Kelly and Dermot talk about page #1 of Ulysses, taking a deep dive into the symbolism of the Catholic Mass in the opening scene. There’s lots of talk about blasphemy, transubstantiation, saints and why Kelly was a terrible altar server back in the day. We finish off with wild speculation about why kids don’t learn Latin and Greek these days.

Continue reading “Ep. 4 – Introibo Ad Altare Dei”

James Joyce Ulysses Mr Deasy Nestor The Odyssey Homer

Ulysses & The Odyssey: Nestor

   Mulligan will dub me a new name: the bullockbefriending bard.

Part of an occasional series on the Homeric parallels in James Joyce’s Ulysses.

To listen to a discussion of this topic, check out the podcast episode here.

The Odyssey, Book 3:

Telemachus and Mentor (Athena in disguise) find themselves in Pylos to meet Nestor, a wise king who fought with Odysseus in Troy. Unfortunately, Nestor doesn’t know what became of Odysseus on his journey home. Athena reveals herself by transforming into an osprey. Nestor is so impressed with Telemachus’ divine companionship that he sacrifices a heifer in Athena’s honor. There is much feasting upon the sacrificial heifer before Telemachus sets off to meet Menelaus, still in search of Odysseus.
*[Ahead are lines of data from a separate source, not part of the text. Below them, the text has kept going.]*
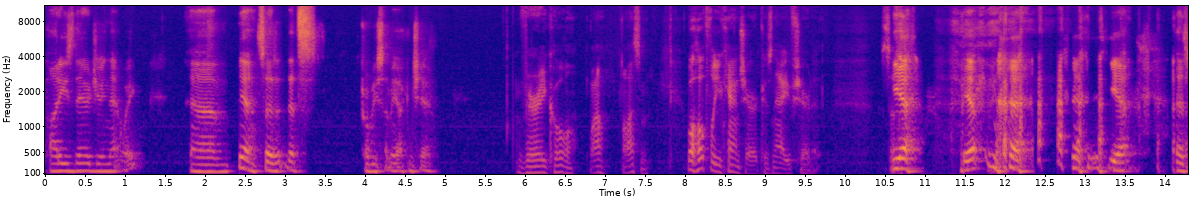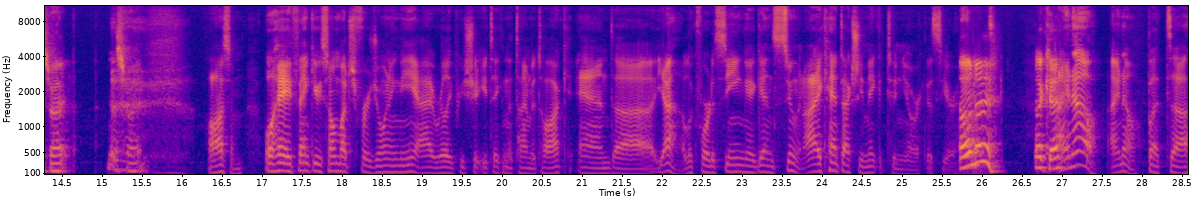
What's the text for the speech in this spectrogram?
parties there during that week. Um, yeah, so that's probably something I can share. Very cool. Wow, awesome. Well, hopefully you can share it because now you've shared it. So. Yeah. Yep. yeah, that's right. That's right. Awesome. Well, hey, thank you so much for joining me. I really appreciate you taking the time to talk. And uh, yeah, I look forward to seeing you again soon. I can't actually make it to New York this year. Oh, no. Okay. I know. I know. But uh,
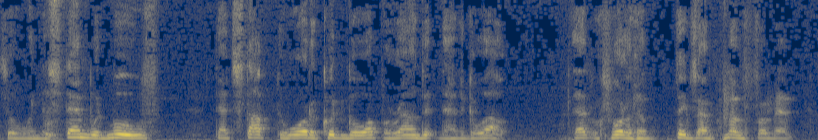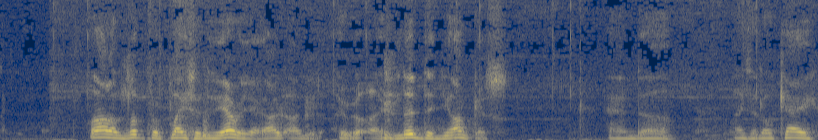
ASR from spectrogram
So when the stem would move, that stopped the water couldn't go up around it and had to go out. That was one of the things I remember from him. Well, I was looking for a place in the area. I, I, I, lived in Yonkers. And uh, I said, okay,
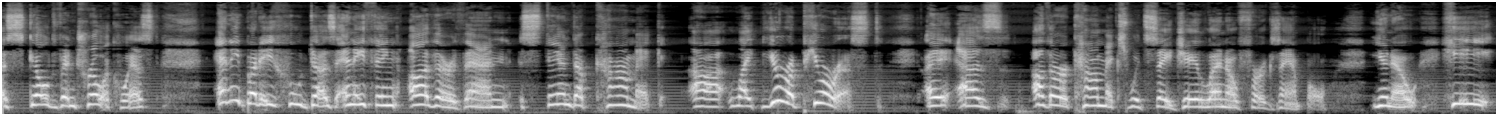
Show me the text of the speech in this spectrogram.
a skilled ventriloquist. Anybody who does anything other than stand up comic, uh, like you're a purist, uh, as other comics would say, Jay Leno, for example. You know, he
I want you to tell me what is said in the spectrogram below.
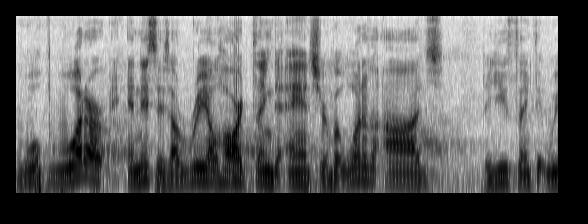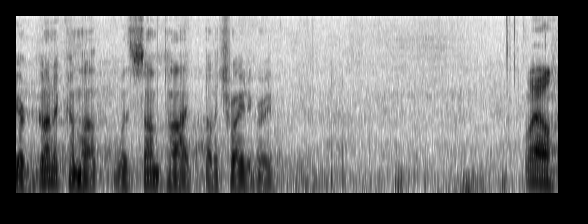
what are, and this is a real hard thing to answer, but what are the odds do you think that we are going to come up with some type of a trade agreement? Well,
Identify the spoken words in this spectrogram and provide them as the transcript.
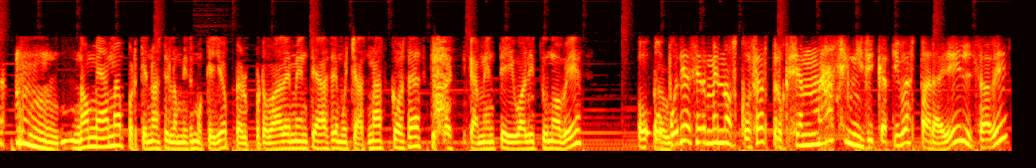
no me ama porque no hace lo mismo que yo, pero probablemente hace muchas más cosas que prácticamente igual y tú no ves. O puede hacer menos cosas, pero que sean más significativas para él, ¿sabes?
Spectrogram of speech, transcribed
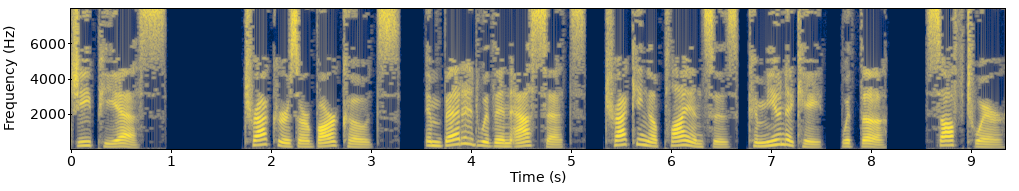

Nestor’s biography is fairly exciting. He was the grandson of Poseidon and an Argonaut who fought centaurs and went to war with Odysseus and friends in Troy. When we meet him in The Odyssey, though, his salad days have gone and he is the wise old king of Pylos. His parallel in Ulysses is Mr. Deasy, who oversees his school from a dusty office stuffed with relics from the past, such as his collection of Stuart coins and seashells. Mr. Deasy’s CV is less impressive than Nestor’s (the only thing we know about him is that he is the headmaster of the school where Stephen works), but he is happy to rest on the laurels of his lofty ancestors, particularly Sir John Blackwood who died in an attempt to vote for Ireland to join the United Kingdom. This sort of parallel will arise again and again as we look at Nestor and Deasy. Mr. Deasy believes he is a vaunted wiseman like Nestor, but in truth he is all talk.

Continue reading “Ulysses & The Odyssey: Nestor”